(Above "@" symobols have been replaced with "_at_" as an anti-spam
The charge to this group is as follows:
Charge to the Gravitational Wave Computation Task Group
The Physics Division of the NSF and the Astronomy & Physics
Division of NASA's Office of Space Science are interested in determining
the resources (both human and computational) needed to resolve those
theoretical* issues critical to LIGO and LISA.
LIGO is about to go on line, and LISA, through the LISA International
Science Team (LIST), is currently determining its baseline science
requirements. Both programs require reliable templates of gravitational
waveforms, analysis techniques to extract individual source signals from a
large background, and theoretical estimates of GW event rates.
By early April, we would like to receive a preliminary report that answers
the following questions:
What are the most urgent needs for LIGO and LISA in the area of
theory involving large-scale computing? In what time frame?
How does the current state-of-the-art in these theoretical areas
compare to the needs?
What are the major science products that the LIGO/LISA GW community
What changes in the demographics of the numerical relativity, data
analysis, and source astrophysics groups will be needed to meet LIGO and
LISA needs over the next 5-10 years?
What, if any, additional resources will be required to support this
What additional computational infrastructure will be needed? How
should this infrastructure be configured (Beowulf clusters, single
mainframes, GRID protocols, etc)?
Not all PhD students will remain in academia.

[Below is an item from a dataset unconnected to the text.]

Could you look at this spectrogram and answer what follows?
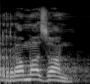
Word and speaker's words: رمضان: اصل تلفظ اس کا رمضان، قرآن کریم میں رمضان میم پر زبر ہے. رمضان ہم لوگ بولتے ہیں اسے تو صحیح تلفظ بولیں قرآنی تو مدینہ مدینہ.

What is the general
value of training in this area? How does the production of significant
numbers of PhDs with computational expertise benefit the nation?
Other issues the Task Group believes to be important to this report.
To provide a more detailed report on the above issues.
* "Theoretical" here should be interpreted broadly to include, e.g.,
algorithms for signal extraction.
The task force will be preparing a preliminary report for delivery to
Berger and Salamon by April 1, 2002, and desires to have community input.
Please send email by March 29, 2002 to any of the task force members or
to the entire task force at GW_comp_at_olegacy.gsfc.nasa.gov.
Kip Thorne has provided the following overview of the charge, with some
suggested categories for response:
What are most urgent needs, involving large-scale computing, for LIGO
and LISA? [e.g. BH/BH merger waveforms, simulations
of stellar dynamics around supermassive BHs, Š]
How does current state-of-art compare with needs?
What changes of demographics needed over 5-10 years?
[sizes & structures of research groups, grad
student training; Š]
What additional resources needed? [funding
What additional computational infrastructure needed & how configured?
[Beowulf, mainframe, GRID, Š]
Extent and benefit of grad students, trained in this field, leaving
academia? [Examples and numbers from past
Once this initial report is completed, the task force will continue to
seek community input for a more detailed report at a later date.